Q. Editing at the Post sounds like a cool job. What advice do you have for students who are interested in that kind of work?
Working at The Post is great, and we try to create a collegial and supportive working environment. I’ve never had a desire to do anything else because of the feeling that we’re making a difference each day and my excitement when I’m in the newsroom.
Even on my worst day at work, I have more fun at work than a lot of my non-journo friends have on their best day at work. We work with so many intelligent and funny people, colleagues who care about the state of the world and the state of the people in the newsroom.
But working at a major daily newspaper isn’t for the faint of heart: The hours can be long and unpredictable, there is a lot of stress associated with the unpredictability of the news cycle, and working nights and weekends can be part of the job for many years. Case in point: I worked 15 years before getting a traditional Saturday-Sunday weekend, and although my shifts are mostly days now, there are still instances when I’m at the office until 9:30 or later (excluding big-event nights like an election). And for 10 of those 15 years, I had a midweek weekend and worked past midnight.

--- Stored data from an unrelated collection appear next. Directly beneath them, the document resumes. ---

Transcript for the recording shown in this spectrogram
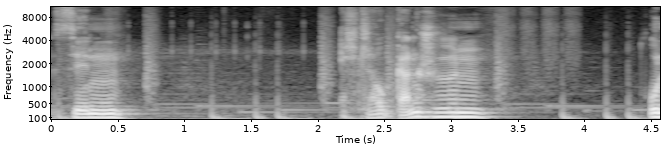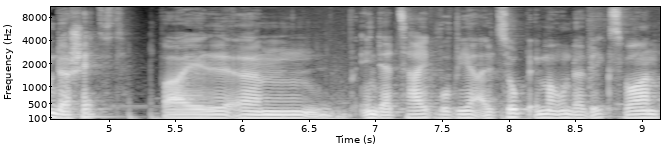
sind ich glaube, ganz schön unterschätzt, weil ähm, in der Zeit, wo wir als Sub immer unterwegs waren,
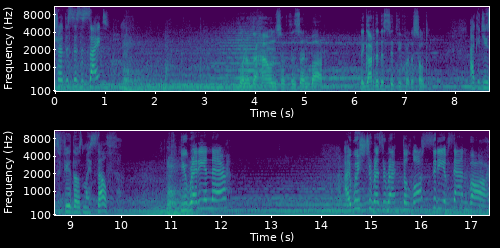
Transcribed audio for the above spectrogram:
sure this is the site? One of the hounds of the Zanbar. They guarded the city for the Sultan. I could use a few of those myself. You ready in there? I wish to resurrect the lost city of Zanbar.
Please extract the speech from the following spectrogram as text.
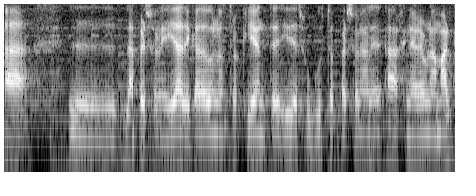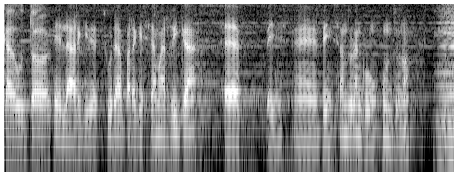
a la personalidad de cada uno de nuestros clientes y de sus gustos personales a generar una marca de autor. La arquitectura para que sea más rica es eh, pensándola en conjunto. ¿no?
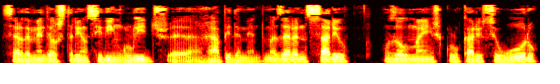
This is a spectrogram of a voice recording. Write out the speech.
certamente eles teriam sido engolidos uh, rapidamente. Mas era necessário os alemães colocarem o seu ouro,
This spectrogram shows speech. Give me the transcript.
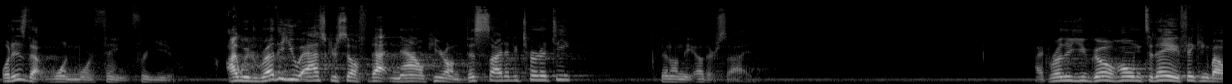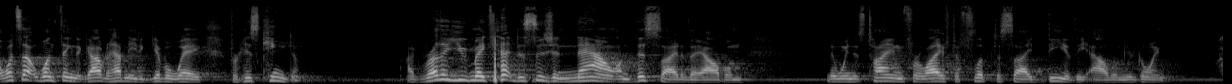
what is that one more thing for you? I would rather you ask yourself that now, here on this side of eternity, than on the other side. I'd rather you go home today thinking about what's that one thing that God would have me to give away for His kingdom. I'd rather you make that decision now on this side of the album than when it's time for life to flip to side B of the album, you're going,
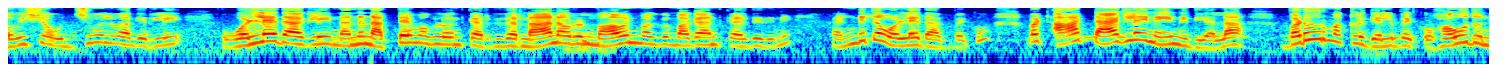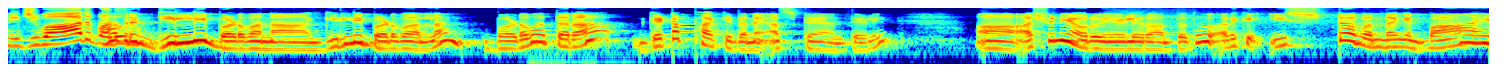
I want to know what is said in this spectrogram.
ಭವಿಷ್ಯ ಉಜ್ವಲವಾಗಿರ್ಲಿ, ಒಳ್ಳೇದಾಗ್ಲಿ ನನ್ನನ್ನು ಅತ್ತೆ ಮಗಳು ಅಂತ ಕರೆದಿದ್ದಾರೆ, ನಾನು ಅವ್ರನ್ನ ಮಾವನ ಮಗ ಮಗ ಅಂತ ಕರೆದಿದ್ದೀನಿ, ಖಂಡಿತ ಒಳ್ಳೇದಾಗಬೇಕು. ಬಟ್ ಆ ಟ್ಯಾಗ್ ಲೈನ್ ಏನಿದೆಯಲ್ಲ, ಬಡವ್ರ ಮಕ್ಳು ಗೆಲ್ಲಬೇಕು ಹೌದು, ನಿಜವಾದ ಬಡವ್ರ ಗಿಲ್ಲಿ ಬಡವನ, ಗಿಲ್ಲಿ ಬಡವ ಅಲ್ಲ, ಬಡವ ಥರ ಗೆಟಪ್ ಹಾಕಿದ್ದಾನೆ ಅಷ್ಟೇ ಅಂಥೇಳಿ ಅಶ್ವಿನಿ ಅವರು ಹೇಳಿರೋ ಅಂಥದ್ದು ಅದಕ್ಕೆ ಇಷ್ಟ ಬಂದಂಗೆ, ಬಾಯಿ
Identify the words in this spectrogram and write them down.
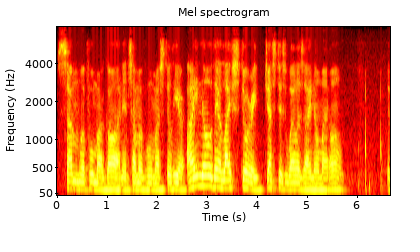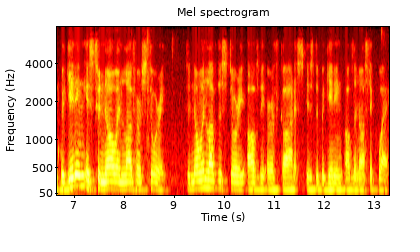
some of whom are gone and some of whom are still here, I know their life story just as well as I know my own. The beginning is to know and love her story. To know and love the story of the earth goddess is the beginning of the Gnostic way.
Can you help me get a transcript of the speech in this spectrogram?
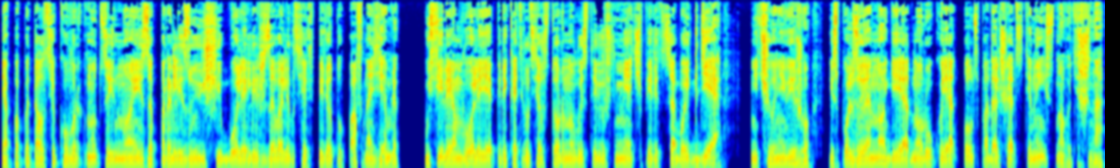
Я попытался кувыркнуться, но из-за парализующей боли лишь завалился вперед, упав на землю. Усилием воли я перекатился в сторону, выставив меч перед собой. Где? Ничего не вижу. Используя ноги и одну руку, я отполз подальше от стены, и снова тишина.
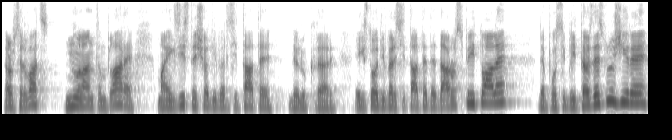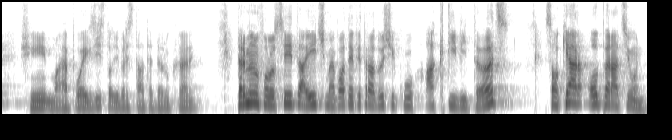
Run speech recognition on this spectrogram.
Dar observați, nu la întâmplare, mai există și o diversitate de lucrări. Există o diversitate de daruri spirituale, de posibilități de slujire și mai apoi există o diversitate de lucrări. Termenul folosit aici mai poate fi tradus și cu activități sau chiar operațiuni.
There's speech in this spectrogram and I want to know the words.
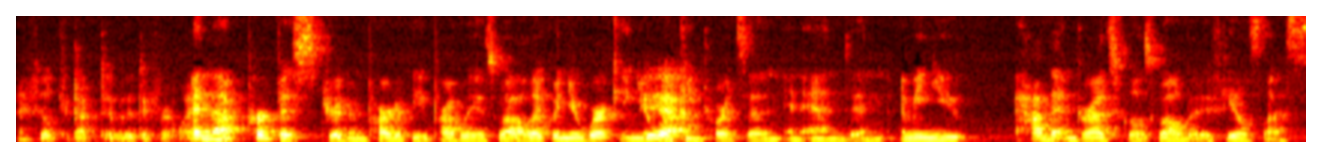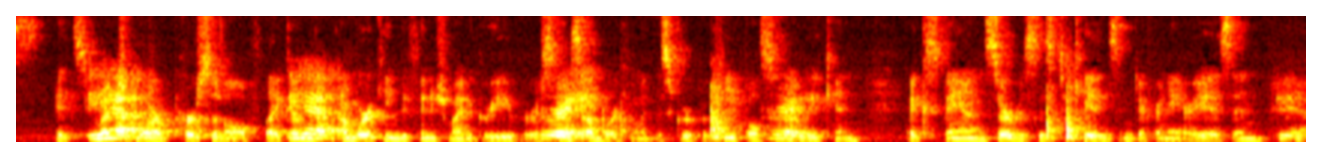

We have more opportunities for daytime work now, but anyone who wants to work at a newspaper needs to think about unusual hours and days off and whether they can sustain that life for a decade or more. But doctors, lawyers, nurses and so many more people have strange hours, too, so if you really love journalism you should do it.
Passion is what matters most: How passionate are you about the First Amendment and the press’s role in it? The answer to those questions will guide you.